The words to delete from your resume ASAP
What are your least favorite resume words? My own is “utilize” — there isn’t a single instance I can think of where it would be inappropriate to substitute “use.” Every time I read “utilize” on a resume I always feel like the writer is trying to be unnecessarily fancy.
Answer below by Erin Berkery-Rovner, career advisor and former recruiter.
Various. It is single-handedly the most useless adjective on a resume — it essentially boils down to saying nothing new about the nouns that it prefaces.
Worked on various projects.
Held various jobs over the course of the internship.
Used various word processing programs.
Wrote various words on my resume to sound important.
In almost any example I can think of, it replaces the word ‘different’ — people are using it to demarcate separate projects they worked on or duties they performed. Except if you were to write the word ‘different’ instead of various, your resume would come off like a sullen teen:
I worked on a few different projects, but whatever, they weren’t really descriptive, just various.

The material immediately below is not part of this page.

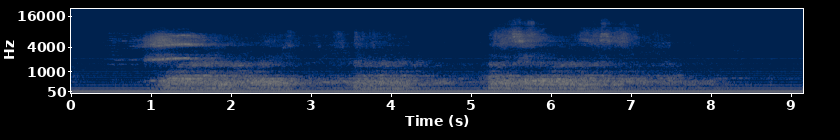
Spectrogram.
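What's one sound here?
A group of people respond together in low voices.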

I really think that if you are going to use the word various, you should delete it. The difference between this sentence: Worked on various projects, and this one: Worked on projects, is nothing.
Nobody read the second sentence and thought, “Well, they didn’t specifically say that they worked on different disparate projects, so despite the plural nature of the word projects, I’m going to assume that they only worked on one project…” And really with various, why bother? You should be specific or go home. Either tell me how many projects you worked on or what they were.

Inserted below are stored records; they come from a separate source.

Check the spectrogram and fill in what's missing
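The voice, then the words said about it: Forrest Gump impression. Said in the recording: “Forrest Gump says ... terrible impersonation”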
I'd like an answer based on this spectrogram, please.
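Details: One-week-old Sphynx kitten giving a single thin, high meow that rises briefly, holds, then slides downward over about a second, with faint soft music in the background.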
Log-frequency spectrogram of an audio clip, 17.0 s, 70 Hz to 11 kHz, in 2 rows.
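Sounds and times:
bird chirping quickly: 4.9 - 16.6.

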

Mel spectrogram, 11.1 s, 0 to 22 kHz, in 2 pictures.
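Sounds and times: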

Let’s face it, do you want to hire this gal: Worked on four monthly projects with collaborative teams. I have no idea what she’s doing except working with people in a project-based environment, but it’s still it’s better than this: Worked on various projects.
I delete various from almost every resume I review, and I have not yet encountered a sentence that didn’t make logical and grammatical sense without it.

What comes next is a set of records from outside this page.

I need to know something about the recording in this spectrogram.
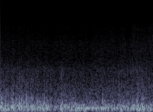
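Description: A car driving on a gravel road: a steady low rumble of tyres and wind, with wind buffeting the microphone.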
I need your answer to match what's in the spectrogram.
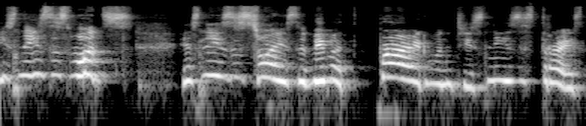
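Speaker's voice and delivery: bad, clumsy put-on leprechaun accent. Announcing the next review, quoting the film in a terrible Leprechaun accent. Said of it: "That accent was terrible".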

Answer below by Quora users Shefaly Yogendra and Sang Young Noh.
Here are some words I see often and find useless: visionary, expert, futurist, seasoned, change agent and results-oriented. A few more to add to the list: innovative, creative, energetic and out-of-the-box.
Quora user Jim Broiles adds the word very to this list: ‘Very’ should be banned from use in resumes or any kind of professional communication. It adds nothing to the meaning of the communication and only serves to expose one’s penchant for hyperbole.
Answer by Quora user Brian Hennessy.
This is an easy one for me — any derivative of the word ‘synergy.’ Synergies, synergic and synergism (which actually sounds a little profane). This was actually a clever buzzword about ten years ago, as I would often hear it at pretentious cocktail parties and trade conventions. Then I saw it popping up in just about every context on every resume that I would come across. Now it just makes me roll my eyes.
Often called upon to be responsible for the synergy of department resources.
Consistently executed the synergy of company directives.
Developed, managed and cultivated the synergy of all employees.
It’s blatantly overused and needs to be at the top of the list.
This article was taken from: http://mashable.com/2015/01/26/overused-resume-terms/